After that the only other recourse is Contumacy, but that would be declaring constitutional war ... not a bad idea given the concept of “Repealing Scotus decisions”.
Powers not granted are reserved. Under the Compact Theory which says that the states are parties to the compact(Constitution) and the Constitution created the federal government, the states are the final arbiter of constitutionality of laws passed by the Legislative branch; executive orders, “guidances’”, etc written by the Executive branch; and decisions made by the Supreme Court. The Supreme Court has a self-vested interest as it is part of the federal government. They consistently make bad decisions i.e. Kelo vs. New London, Wickert vs. Filburn, etc and then we have to live with those bad precedent setting decisions.
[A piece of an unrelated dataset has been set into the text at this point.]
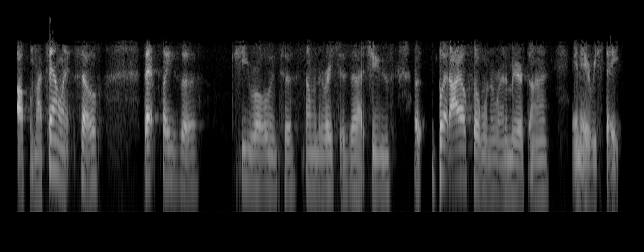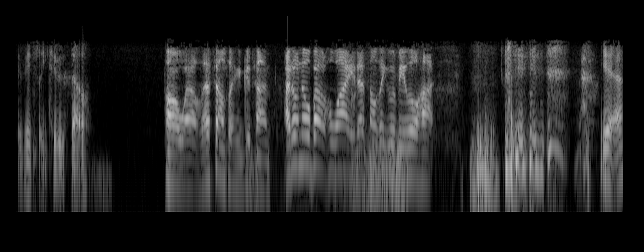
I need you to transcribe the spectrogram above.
off of my talent so that plays a key role into some of the races that I choose but, but I also want to run a marathon in every state eventually too so Oh wow, that sounds like a good time. I don't know about Hawaii. That sounds like it would be a little hot. yeah.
The sovereign power is the people and the people have to say to their state legislatures that a law, executive order, or decision is unconstitutional and the state should nullify such. 35+ states passed legislation that private property would not be taken for private use and public benefit which basically nullified the Supreme Court decision in Kelo. Virginia recently nullified those unconstitutional provisions in the NDAA. There are numerous examples in our country’s history all the way back to the Kentucky and Virginia Resolutions of 1798-99 where state nullification has been used.
The people of each state need to say “enough is enough” and make null and void, through their state legislatures, those unconstitutional actions of the federal government.
Texas, New Mexico, Arizona, and California need to nullify any decision by the Supreme Court that negatives the Arizona immigration law. I don’t expect NM and Calif. to do that because of their liberal views, but there is a good chance that Tex and Ariz would pass nullification. Those two states represent a large part of the southern border.
What will the feds do? Send in the troops? Cut off federal funding? The states need to say “Go ahead, make my day”. The feds would be powerless and our Union and Constitution would be intact. Powers not granted are reserved
Schmuckie must be reading Dubya’s old notes.
W’s second term was underwhelming in many ways.